Conversely, the major U.S. banks have much lower dividends, with Citigroup and Bank of America each paying $.01 quarterly, and Goldman Sachs and JP Morgan yielding an annual return of 1.21% and 2.60%, respectively.
U.S. and Spanish Crises
The U.S. and Spain experienced similar crises in their financial systems: they were both caused by falling real-estate prices and an inability of borrowers to repay their loans. To cope with the financial meltdown, Banco Santander has set aside provisions to cover 50% of the real estate on its books which should provide enough safety to cover mortgage defaults. This swift action by Banco Santander has positioned the bank to be healthy even if Spain falls into another recession.
Banco Santander's value is seen in several metrics. Its enterprise value is $123 billion, compared with JP Morgan at $6.9 billion, Citigroup at $-61.02 billion , and Goldman Sachs at -$281.28 billion. These values immediately display the high debt levels of US banks which have plagued them for the past 4 years and will continue to hamper their success going forward.

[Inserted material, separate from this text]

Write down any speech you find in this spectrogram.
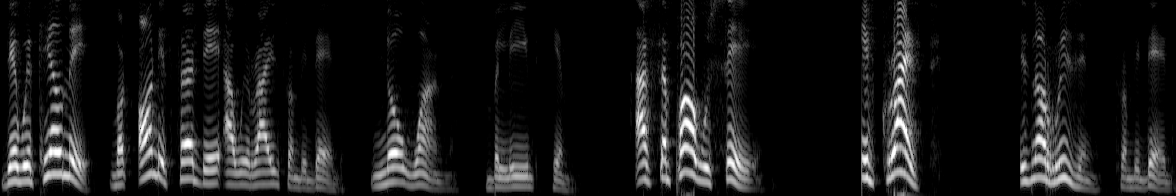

Additionally, Banco Santander has the highest operating margin of the group at 32.1%. This displays the efficiency of the company and management decisions. Although the profit margin lags that of JP Morgan and Citigroup, this can be attributed to the large provisions Banco Santander set aside during Q4 of 2011 for its real estate assets. Moving forward, Banco Santander will not need to make additional provisions, and this metric will likely outperform U.S. banks.
The return on equity (ROE) of Banco Santander is higher than Goldman Sachs and Citigroup, even with the large provisions for real estate assets. In the future, this metric should continue to increase.
Market Cap (intraday):
Enterprise Value (Feb 20, 2012):
Trailing P/E (ttm, intraday):
Forward P/E (fye Dec 31, 2013):
PEG Ratio (5 yr expected):
Enterprise Value/Revenue :
Profit Margin :
Operating Margin :
Return on Assets :
Return on Equity :
Investing in Santander requires the purchasing of ADRs, which gives the buyer exposure to the euro. Many pundits have questioned the long-term viability of the euro, but we believe the euro will remain intact. We are confident that EU leaders will successfully manage the situation in Greece due to recent concessions made by the Greek government to meet required budget cuts to receive bailout funds. Additionally, even if Greece and other financially distressed countries were to leave the Eurozone, there is a strong likelihood that
a core Eurozone would survive, namely of Spain, Germany, and France, who can benefit from the established common tariffs. Currently, the euro is weak against the USD in historical terms due to the uncertainty with Greece and will likely appreciate over the longer term (18-24 months). This gives ADRs in euro based stocks implicit value today, if the investing timeframe is longer than 18 months.
Banco Santander has never missed a dividend payment and its income stream is consistent and safe. The company operates in the Eurozone, Latin America, and is currently growing in the United States with the purchase and expansion of Sovereign Bank. We are advising the purchase of shares of Santander, and believe the firm is positioned for long term success. Uncertainty over potential bank regulations by the Spanish government has depressed the price of all Spanish banks; however, Santander is much better capitalized and better managed than the majority of its international and Spanish counterparts.
Disclosure: I am long STD, C.